What drives your team?
The work we do has a significant impact on profitability and the standard of quality at Mercedes-Benz. In addition, sustainability is now a firm component of our procurement strategy. It’s very important to us to cooperate closely with the specialist units we work with around the world — and especially with our suppliers. With our measures for reducing CO2 emissions, ensuring that human rights are respected and upheld around the world, and conserving resources in the supply chain we are making an important contribution not only to the sustainability of our vehicles but also to the entire automotive industry and society as a whole. That’s because our suppliers can use the measures we implement in cooperation with them to govern their relationships with the other customers they serve.
Dr. Gunnar Güthenke has been the Head of Procurement and Supplier Quality, Mercedes-Benz Cars since July 2019. This unit, which is responsible for managing approximately 2,000 direct suppliers worldwide, is based at the central Stuttgart location and operates regional hubs in China and the United States and other procurement offices in Mexico and India.
Daimler has identified 24 risk raw materials that are now being closely examined to determine their impact on human rights.
Promoting education, ensuring respect for human rights — Daimler stands up for children
Daimler and the NGO Terre des Hommes Netherlands launched a joint project in 2020 to help put a stop to child labor. Daimler is providing financial support to the child welfare organization in order to help eliminate child labor in mica mines in Jharkhand, India. These minerals, which Daimler does not purchase directly, are what give vehicle paints their shine and sparkle.
Daimler and Terre des Hommes Netherlands are making it possible for children in Jharkhand to go to school, which increases their chances of being able to earn a living later on in life — and thus ensure that their own children will not have to work in mines. The families of the children participating in the project also receive financial support to compensate for the lost income. In addition, local partners of Terre des Hommes Netherlands work to strengthen local structures by providing information on children’s rights, for example.
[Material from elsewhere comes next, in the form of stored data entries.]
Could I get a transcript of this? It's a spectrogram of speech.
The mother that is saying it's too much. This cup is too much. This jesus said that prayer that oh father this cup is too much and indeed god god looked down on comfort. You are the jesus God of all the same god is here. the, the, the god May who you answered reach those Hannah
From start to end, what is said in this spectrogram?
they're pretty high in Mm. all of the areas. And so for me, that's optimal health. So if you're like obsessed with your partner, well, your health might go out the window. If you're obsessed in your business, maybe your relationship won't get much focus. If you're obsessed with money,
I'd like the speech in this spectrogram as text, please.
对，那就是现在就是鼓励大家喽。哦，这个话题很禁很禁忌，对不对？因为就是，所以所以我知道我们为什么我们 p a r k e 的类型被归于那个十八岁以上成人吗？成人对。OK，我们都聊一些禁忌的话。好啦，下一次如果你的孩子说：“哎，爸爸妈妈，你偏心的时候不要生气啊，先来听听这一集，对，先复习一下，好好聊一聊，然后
Daimler also works with the Responsible Mica Initiative to develop standards to improve working conditions in India and strengthen the legal framework for mica mining. The initiative seeks to prohibit child labor in the mica supply chain by 2022, and to this end it also works closely with Terre des Hommes Netherlands.
What we do here needs to help people locally
For me, sustainability means keeping an eye on the consequences of our actions — not only for the environment but also for society. Respect for human rights is a particularly important issue to me. That’s because the key challenges here exist mostly in those places where we have very little influence and control, and this applies both to Daimler as a global company and to me as a consumer. Complex value chains develop very dynamically, which means it’s not always easy to identify and address human rights risks. So it’s all the more important for us as an automaker to take active measures to help improve things — and this is exactly what we are doing at Daimler. We are committed to ensuring that certain regulations and standards relating to human rights are complied with not only at our locations but also to the greatest extent possible in our supply chains, and we are developing the processes and measures that are needed. Specifically, this means that we use our Human Rights Respect System to implement the principles defined by the United Nations and other organizations. This approach, which we developed ourselves, makes it possible for us to systematically address human rights violations in our supply chain and at an early stage. Ultimately, what we do here needs to help people locally.
Marc-André Bürgel is the Head of Social Compliance at Daimler AG. He has been supporting human rights campaigns since he was a teenager.